The EIC directors, however, in a cautious mood, still wanted to see how Penang fared first. Scott and Light, now knighted as Sir Francis Light, continued their trade with Phuket. Scott returned to Phuket regularly and apparently started a new family there. Light, however, never did return, being too occupied with governing Penang.
The immediate financial success of Penang, just as Light and Scott had foretold, meant that the EIC directors in India probably felt it was more beneficial to keep Siam as a potential friend and trading partner and not to risk war. Light always regretted not obtaining Phuket, which he later admitted he had always preferred to Penang.
He wrote rather frustratedly in his memoirs: “Had he [Phaya Pimon] lived, I would have secured possession of the island. His death, which happened in December 1785, altered the certainty of success to a dubious point. His widow, the only person of estimation, would willingly have given up her power. Her sons and nephews beseeched me to take the government of the island. Could I have had the assurance of support from [the British] government I should have embraced the offer and secured both these islands.”
One of the last letters Light received from Thalang was in 1793, from the son of Lady Chan, who had now become the governor of Thalang; he wrote, “Please spare a thought for Khun Munda [Lady Chan]. She has aged very much lately and is not in such good health as she used to be. Mae Prang her daughter has died. Please send some white cloth for ceremonial use [mourning].”
The fate of Light and Scott
Light, now aged 53, was also not well. He suffered from recurring bouts of malaria that were progressively sapping his health. But he had been knighted and had become rich running his colony, just as he had envisaged.
After freeing most of his slaves the day before, Sir Francis Light died in Penang in 1794, aged 54. He lies buried under some frangipani and raintrees in the old Protestant cemetery in Georgetown behind the grand Eastern and Oriental Hotel.
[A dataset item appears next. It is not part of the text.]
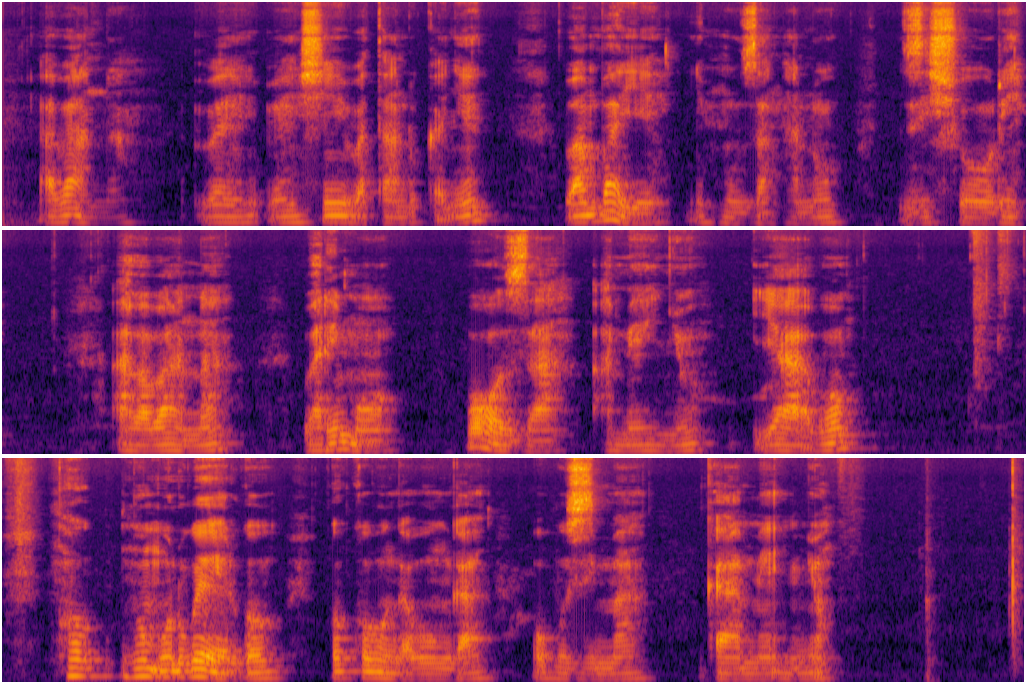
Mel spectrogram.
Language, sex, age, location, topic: Kinyarwanda, male, 25-35, Kigali, health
James Scott went on to become the richest man in Penang, with large property holdings and trading businesses. He had a new family of six children there. One of his sons, William, later became the harbourmaster and postmaster in Singapore and another, Robert, settled in Java. After Light’s death Scott made a grab for much of Light’s estate from his “widow”, the mother of his children, Martina Rozells. Martina unsuccessfully fought Scott in the Penang courts and lost much of her wealth and land.
James Scott appears to have simply abandoned his Siamese wife and children in Phuket. When the Burmese again invaded Phuket in 1810, the victorious Burmese general wrote a letter to the governor of Penang, stating that the Burmese had “found there the wife and children of Captain James Scott a servant of your company [the EIC].”
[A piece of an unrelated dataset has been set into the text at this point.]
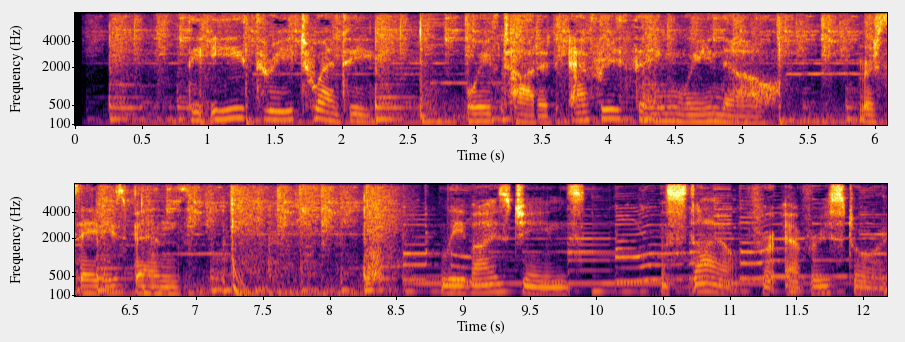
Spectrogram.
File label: female commercial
“Captain Scott,” continued the general, “not being a Siamese, nor a subject of the Siamese government, shall receive no hurt from us and is at liberty to come and carry away his wife and children who await him at any time he pleases.”
Unbeknownst to his abandoned wife and children in 1810, so anxiously awaiting their father’s return to Phuket, James Scott had died in Penang in 1808, some 18 months earlier.
Adapted with kind permission from the book ‘A History of Phuket and the Surrounding Region’ by Colin Mackay. Available from good bookshops and Amazon.com. Order the softcover 2nd edition directly at: www.historyofphuket.com